Applying what we’ve just learned about the CGT discount to interest earned in a savings account, if the discount applied to interest earnings, Stu would pay 32.5% tax on half his earnings ($200). As a result, his net interest earnings would be $335 and he would still be losing the fight against inflation but only by $25. These numbers might not seem all that significant but we’re only comparing against inflation here. Imagine how bad the numbers will look when you consider returns against what some other asset classes are returning. Well you don’t have to imagine – see below.

What gives, Australian government?

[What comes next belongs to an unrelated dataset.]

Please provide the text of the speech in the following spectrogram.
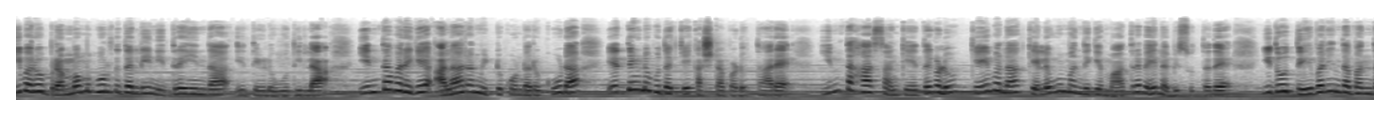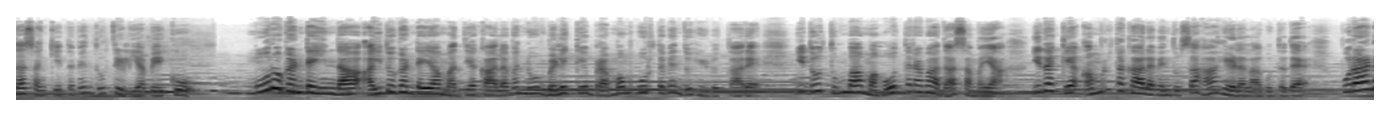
ಇವರು ಬ್ರಹ್ಮ ಮುಹೂರ್ತದಲ್ಲಿ ನಿದ್ರೆಯಿಂದ ಎದ್ದೇಳುವುದಿಲ್ಲ. ಇಂಥವರಿಗೆ ಅಲಾರಂ ಇಟ್ಟುಕೊಂಡರೂ ಕೂಡ ಎದ್ದೇಳುವುದಕ್ಕೆ ಕಷ್ಟಪಡುತ್ತಾರೆ. ಇಂತಹ ಸಂಕೇತಗಳು ಕೇವಲ ಕೆಲವು ಮಂದಿಗೆ ಮಾತ್ರವೇ ಲಭಿಸುತ್ತದೆ. ಇದು ದೇವರಿಂದ ಬಂದ ಸಂಕೇತವೆಂದು ತಿಳಿಯಬೇಕು. ಮೂರು ಗಂಟೆಯಿಂದ ಐದು ಗಂಟೆಯ ಮಧ್ಯಕಾಲವನ್ನು ಬೆಳಿಗ್ಗೆ ಬ್ರಹ್ಮ ಮುಹೂರ್ತವೆಂದು ಹೇಳುತ್ತಾರೆ. ಇದು ತುಂಬ ಮಹೋತ್ತರವಾದ ಸಮಯ. ಇದಕ್ಕೆ ಅಮೃತ ಕಾಲವೆಂದು ಸಹ ಹೇಳಲಾಗುತ್ತದೆ. ಪುರಾಣ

Now, an argument can be made (and it will be made, by yours truly), that the tax code as it stands indirectly discriminates against people from lower-socioeconomic backgrounds because the middle and upper classes in society are more likely to invest in riskier assets such as shares and real estate because they are more likely to be able to afford downside risk (i.e. when a ‘dysphemism for feces’ hits the fan). The middle and upper classes in society are also more likely to be more financially literate and therefore more aware of other avenues of investment (an unfortunate consequence of wealth inequality I’m idealistically (and perhaps naively) trying to fix with this blog). The lower class on the other hand, is far more likely to direct any excess discretionary income into a savings account. I don’t expect this article to ever be picked up by someone in charge of tax reform but if you’re reading this Mr Tax Man (or Woman) – like, come on – savers are already suffering as a result of the lowest interest rates on record, give them a break.

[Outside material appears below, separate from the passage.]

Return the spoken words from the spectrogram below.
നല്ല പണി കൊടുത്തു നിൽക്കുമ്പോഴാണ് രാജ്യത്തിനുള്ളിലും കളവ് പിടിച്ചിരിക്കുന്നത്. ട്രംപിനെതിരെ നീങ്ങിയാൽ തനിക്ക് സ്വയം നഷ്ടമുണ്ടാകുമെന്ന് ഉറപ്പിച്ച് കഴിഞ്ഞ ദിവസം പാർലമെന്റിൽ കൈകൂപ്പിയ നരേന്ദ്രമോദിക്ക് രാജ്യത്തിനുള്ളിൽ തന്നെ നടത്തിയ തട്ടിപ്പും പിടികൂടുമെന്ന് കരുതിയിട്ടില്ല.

Well how should I invest my money then?

I don’t hold an Australian Financial Services Licence and even if I did I wouldn’t tell you where to invest your money, because it’s none of my business and hey, I could be wrong. However, I can state some facts. You do with the below information whatever you wish:

  • read Accumulating assets, it’s good stuff and so is my humility;
  • the ASX 200 (an index tracking the top 200 ASX companies) returned ~21% last calendar year and some international indices performed even better;
  • the Sydney and Melbourne housing markets returned ~8% last calendar year (and keep in mind housing is almost always geared which means amplified returns (and losses) – see Leverage);
  • gold returned ~18% last calendar year; and
  • I’m hearing interesting things about people profiting off limited edition sneakers?

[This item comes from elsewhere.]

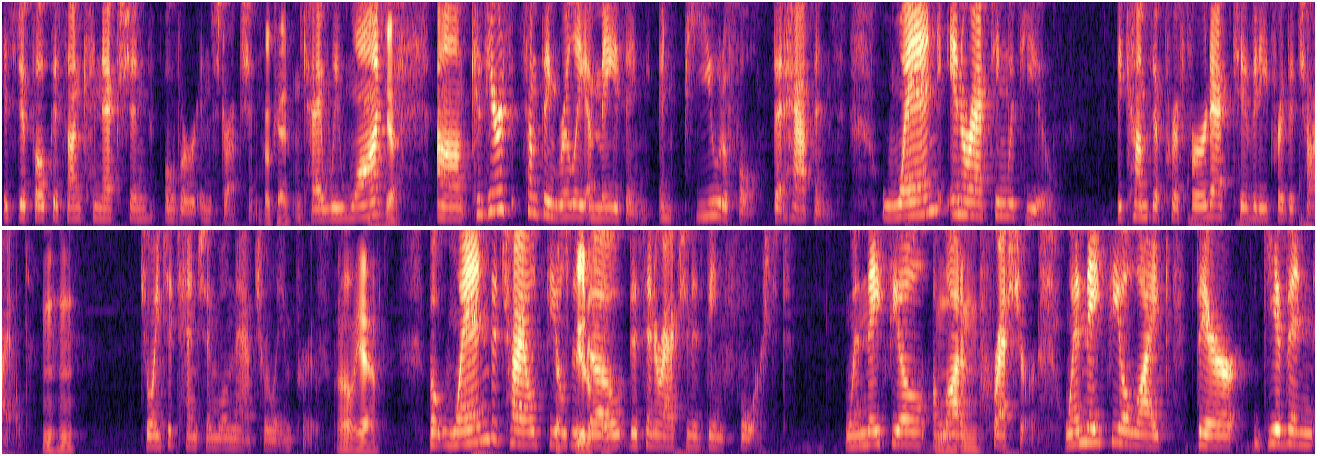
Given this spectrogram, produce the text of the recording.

Do not fall behind

The main reason I’m concerned with interest earnings is because if everything you have is tied up in a savings account, you’re falling behind very, very quickly. We learned in The time value of money that investment returns compound so if Stu was to average a 2% yield over the next 10 years on his $20,000, his gross dollar return would be ~$4,380 but if he was to average an 8% yield (say in the share market or in property) over the next 10 years, his gross dollar return would be ~$23,180 (both figures are before inflation). That’s a difference of almost $19,000!

Let’s throw in gearing and make the example worse just in case this article hadn’t quite killed the sweet weekend vibes yet. If you’re super keen on that big old house (tent) and that house (tent) costs $800,000 today and it takes you 5 years to save a deposit, by the time you’re ready to buy, the same house returning 10% every year (don’t even laugh, we’ve seen it happen) will be worth ~$1.288 million (before inflation). Do you really think you’ll be ready if your deposit is yielding 2%? Obviously I know that if you’re saving across a 5 year period, you’re constantly contributing more of your salary towards this savings account but I’m sure you understand my point. You cannot be complacent with your money because you will lose in the long-run. This is the worst time in history to be a savvy saver.